Fig. 12) Bipartite pattern of projections from V1 to V2. Cells in patches project to thin stripes, whereas cells in interpatches project to thick and pale stripes. Cells in layer 4B also project directly to area MT. ( Sincich LC, Horton JC. Science, 2002).

      Our studies have identified numerous projections from V1 to V2 that were previously unknown. They include outputs from layer 4B to pale stripes, layer 4B to thin stripes, and layers 2/3 to thick stripes. This new account of the V1 to V2 pathway is difficult to reconcile with the prior model (Fig. 10) based on the idea that only three projections exist from V1 to V2. The old model proposed that each projection carried information about color, form, and motion to thin, pale, and thick stripes respectively. Instead, we find that each V2 stripe type is richly supplied by all output layers of V1 (Fig. 12).

      Previously, it was reported that layer 4B is a magno-dominated layer that projects exclusively to thick stripes. Although it is true that layer 4B receives strong input from magno-recipient layer 4Ca (Fitzpatrick et al., 1985), it also receives major parvo input (Yabuta et al., 2001). Moreover, our data show that layer 4B projects to all stripe types in V2. In light of these facts, it is inaccurate to construe layer 4B as simply a magno channel for conveying motion information to extrastriate cortex.

      Movshon and Newsome (1996) used antidromic stimulation to characterize the physiological properties of layer 4B neurons that project directly to area MT. The units were oriented and highly direction-selective. Thus, it appears that at least one subset of neurons in layer 4B does convey information about motion direction to area MT. Do these same units project to area V2? To address this issue, we have injected MT and V2 with different tracers and examined the retrogradely filled cells in layer 4B (Sincich LC, Horton JC. J. Neuroscience, 2003). Only about 5% of cells were double-labeled. This result means that distinct populations of cells in layer 4B supply areas V2 and MT, underscoring the specificity of intercortical connections.

      The pattern of projections that we report from V1 to V2 vitiates a sharp division of form, color, and motion/stereopsis by CO stripe class. Localization of form, color, and motion perception certainly occurs in extrastriate cortex, at least in some primates. Achromatopsia in humans, for example, provides compelling evidence that color is localized to the fusiform and lingual gyri. Our point is that form, color, and motion should not be equated with pale, thin, and thick V2 stripes respectively. Moreover, it is misleading to associate parvo and konio with the “ventral” pathway and magno with the “dorsal” pathway. It is likely, given that interpatches project to both pale stripes and thick stripes, that parvo and magno inputs are distributed to both V4 and MT.


Bypassing V1: A Direct Geniculate Input to Area MT
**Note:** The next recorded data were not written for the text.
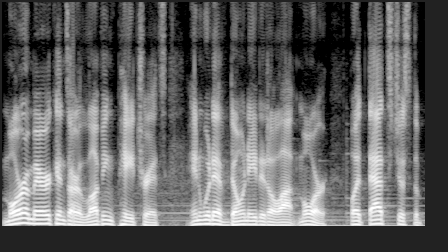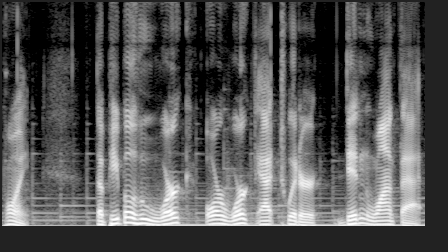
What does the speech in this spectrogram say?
More Americans are loving patriots and would have donated a lot more, but that's just the point. The people who work or worked at Twitter didn't want that.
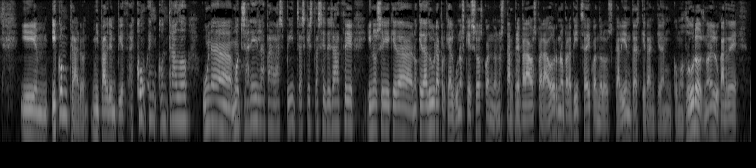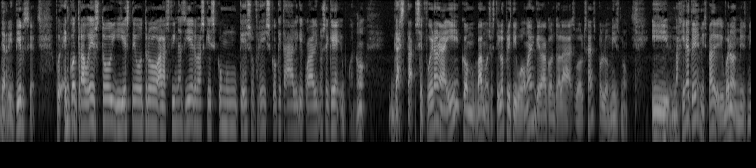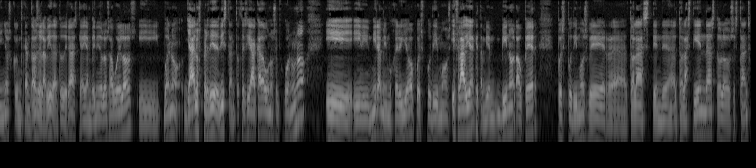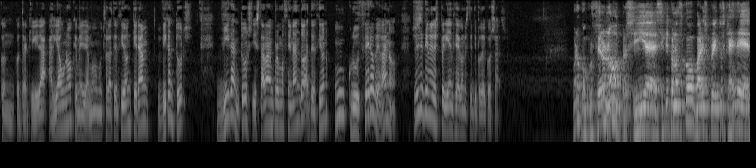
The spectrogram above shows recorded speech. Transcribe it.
Y, compraron, mi padre empieza, he encontrado una mozzarella para las pizzas que esta se deshace y no se queda, no queda dura, porque algunos quesos cuando no están preparados para horno, para pizza, y cuando los calientas quedan, quedan como duros, ¿no? En lugar de derritirse. Pues he encontrado esto y este otro a las finas hierbas, que es como un queso fresco, que tal y que cual, y no sé qué. Y bueno, gasta se fueron ahí con, vamos, estilo Pretty Woman, que va con todas las bolsas, por lo mismo. Y imagínate, mis padres, y bueno, mis niños encantados de la vida, tú dirás, que hayan venido los abuelos y bueno, ya los perdí de vista, entonces ya cada uno se fue con uno y, mira, mi mujer y yo pues pudimos, y Flavia, que también vino, la au pair, pues pudimos ver eh, todas, las tiendas, todas las tiendas, todos los stands con, con tranquilidad. Había uno que me llamó mucho la atención, que eran Vegan Tours. Vegan Tours y estaban promocionando, atención, un crucero vegano. No sé si tienes experiencia con este tipo de cosas. Bueno, con crucero no, pero sí, eh, sí que conozco varios proyectos que hay de,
      Historically, the extrastriate cortical regions adjacent to the primary visual cortex were defined as “higher” because they were not thought to receive direct geniculate input. In humans, loss of V1 devastates eyesight by cutting off the flow of visual information from the LGN to extrastriate visual cortex. Curiously, patients affected by such lesions manifest some residual visual perception. This perception is optimal for moving stimuli, which occurs either consciously (Riddoch syndrome) or unconsciously (blindsight). The preservation of some vision following loss of the primary visual cortex has engendered considerable controversy because it defies conventional ideas about the organization of the visual system.

      The simplest explanation for blindsight phenomena is that a visual pathway exists that bypasses V1 to reach area MT, a region in the superior temporal sulcus implicated in motion perception. We have discovered a direct projection from the lateral geniculate nucleus to the motion-selective area MT, a cortical area not previously considered “primary”. (Sincich LC, Park KF, Wohlgemuth MJ, Horton JC. Nature Neuroscience, 2004). The constituent neurons are mostly koniocellular, send virtually no collateral axons to primary visual cortex (V1), and equal about 10% of the V1 population innervating MT. This pathway could explain the persistence of motion sensitivity in subjects following injury to V1.